Managing pH and total alkalinity levels are essential for achieving optimum spa water chemistry balance. Correct spa water pH levels keep your bathers safe, and prevent cloudiness and scale deposits. In this guide we'll outline how you can do this to keep your spa water pH levels between the ideal range.
On the Spa water pH scale, 7 is perfectly neutral water. pH Levels lower than 7 are more acidic, and those higher than 7 are more basic. If you water pH varies too far on either side of 7, you can experience potentially water for your bathers or damaging water for your spa equipment.
Highly acidic water (pH levels lower than 7) reduce the effectiveness of our Spa Sanitiser. Lower Ph levels also mean you are running the risk of exposing your bathers to harmful bacteria. Lower Ph levels can also be damaging to your spa hardware.
With acidic water (low pH), we add acids to lower the pH level.
High Spa water Ph levels are not ideal either and will lead to problems. You will experience water that is not adequately sanitised and this can lead to unsafe bacteria levels and calcium build up in the surfaces of your spa and cloudy water.
With basic water (high pH), we add alkaline chemicals to increase the pH level.
Total alkalinity (TA) is a measure of concentrated alkaline substances dissolved in the Spa water. We need to measure and adjust TA levels before we tackle pH levels because total alkalinity contributes to keeping pH levels stable.
The reason we measure and adjust TA levels before we tackle pH levels is that total alkalinity contributes to keeping pH levels stable.
The ideal total alkalinity measure is between 100 and 150 parts per million (ppm). If it's outside this range, add alkalinity increaser in small doses to move the TA into the optimal range, which can often correct the waters pH level as well.
Just remember that adjusting pH (increasing or decreasing will most likely also affect total alkalinity. So it's a balancing act.
If you find your spa water pH is all over place, the simplest solution can be to drain your spa water and start fresh. If you choose the option it's a good idea to run pipe cleaner through your spa the day before you drain the water. This will clean your spas pipes and eliminate contaminants that can negatively affect your water chemistry. It's also a good idea to clean your spa shell and filters during this process.
Remember also to use a hose filter when topping up your spa water (or refilling it). Hose filters keep metals and other contaminants out of the water in the first place.
Maintaining optimum water balance and clean pipes and filters will pay off over and over again. You can head off most chemistry problems that an wreak havoc on your bathers and your spa equipment.

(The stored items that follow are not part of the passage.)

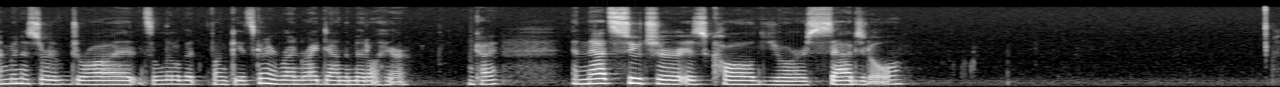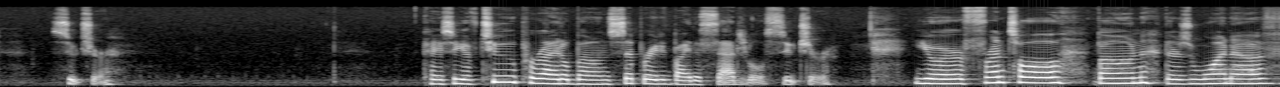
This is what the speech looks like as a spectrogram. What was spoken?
I'm going to sort of draw it. It's a little bit funky. It's going to run right down the middle here, okay? And that suture is called your sagittal suture. Okay, so you have two parietal bones separated by the sagittal suture. Your frontal bone, there's one of,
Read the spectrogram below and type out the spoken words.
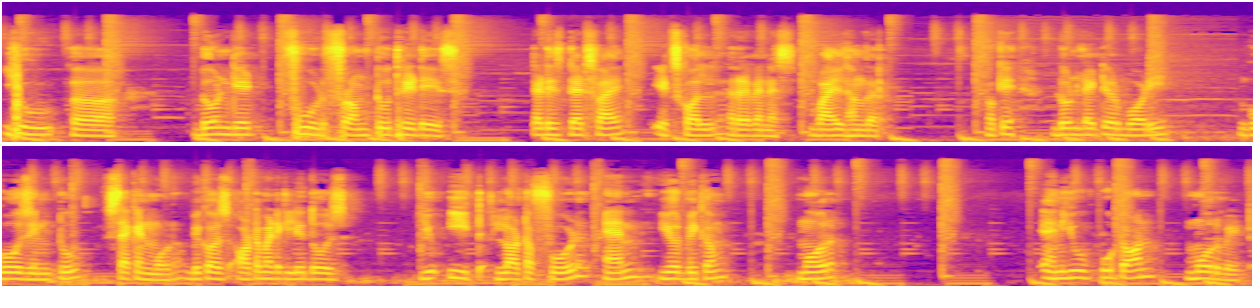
You uh, don't get food from 2 3 days. That is that's why it's called ravenous wild hunger. Okay? Don't let your body goes into second mode because automatically those you eat lot of food and you become more and you put on more weight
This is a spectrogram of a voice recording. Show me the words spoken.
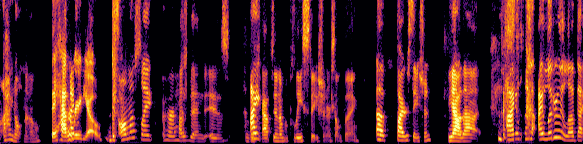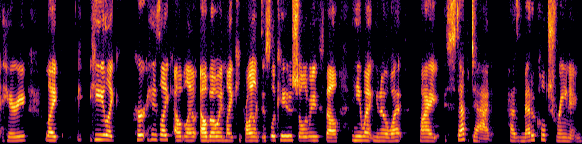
I don't know. They had a radio. It's almost like her husband is the I- captain of a police station or something. A fire station. Yeah, that. I I literally love that Harry like he like hurt his like elbow elbow and like he probably like dislocated his shoulder when he fell and he went you know what my stepdad has medical training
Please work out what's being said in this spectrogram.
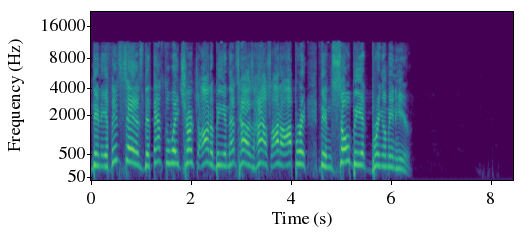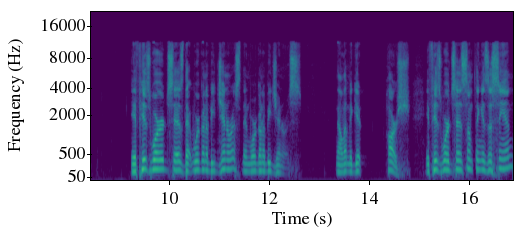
then if it says that that's the way church ought to be and that's how his house ought to operate, then so be it. Bring them in here. If his word says that we're going to be generous, then we're going to be generous. Now let me get harsh. If his word says something is a sin,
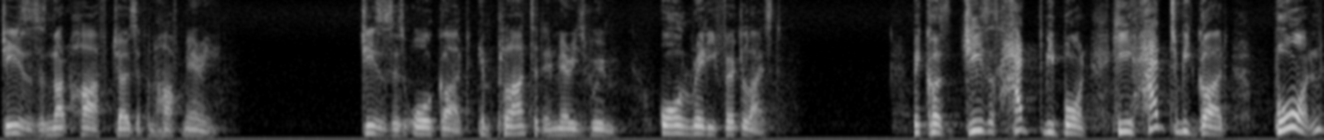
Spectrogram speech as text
Jesus is not half Joseph and half Mary. Jesus is all God, implanted in Mary's womb already fertilized. Because Jesus had to be born. He had to be God, born.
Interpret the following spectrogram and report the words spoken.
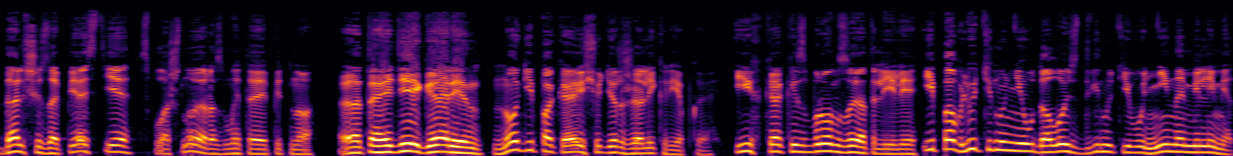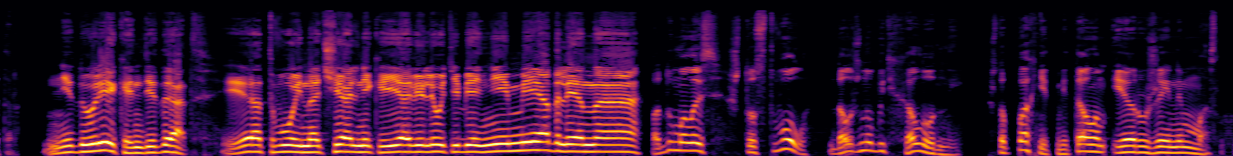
дальше запястье сплошное размытое пятно. «Отойди, Гарин!» Ноги пока еще держали крепко. Их, как из бронзы, отлили, и Павлютину не удалось двинуть его ни на миллиметр. «Не дури, кандидат! Я твой начальник, и я велю тебе немедленно!» Подумалось, что ствол должно быть холодный что пахнет металлом и оружейным маслом.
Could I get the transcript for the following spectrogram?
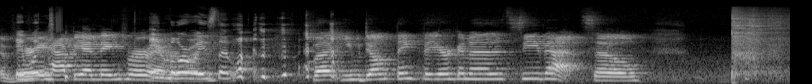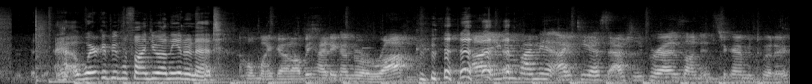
a very happy ending for in more ways than one. But you don't think that you're gonna see that, so Where can people find you on the internet? oh my god, I'll be hiding under a rock. uh, you can find me at ITS Ashly Perez on Instagram and Twitter.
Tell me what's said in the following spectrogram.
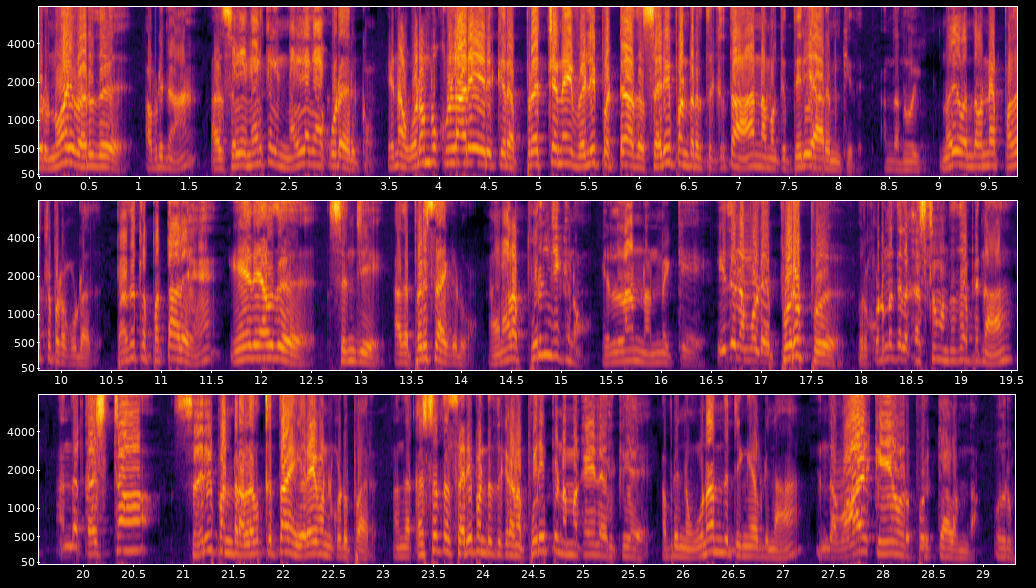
ஒரு நோய் வருது அப்படின்னா அது சில நேரத்தில் நல்லதாக கூட இருக்கும். ஏன்னா உடம்புக்குள்ளாரே இருக்கிற பிரச்சனை வெளிப்பட்டு அதை சரி பண்ணுறதுக்கு தான் நமக்கு தெரிய ஆரம்பிக்குது. அந்த நோய். நோய் வந்தவொடனே பதற்றப்படக்கூடாது. பதற்றப்பட்டாலே ஏதையாவது எதையாவது செஞ்சு அதை பெருசாக்கிடுவோம். அதனால புரிஞ்சுக்கணும். எல்லாம் நன்மைக்கு. இது நம்மளுடைய பொறுப்பு. ஒரு குடும்பத்தில் கஷ்டம் வந்தது அப்படின்னா அந்த கஷ்டம் சரி பண்ற அளவுக்கு தான் இறைவன் கொடுப்பார். அந்த கஷ்டத்தை சரி பண்றதுக்கான பொறுப்பு நம்ம கையில இருக்கு அப்படின்னு உணர்ந்துட்டீங்க அப்படின்னா இந்த வாழ்க்கையே ஒரு பொற்காலம் தான். ஒரு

Also it is best practice to change the spa water completely at least every three or four months. This will prevent having to struggle to to balance poorly balance water in the first place.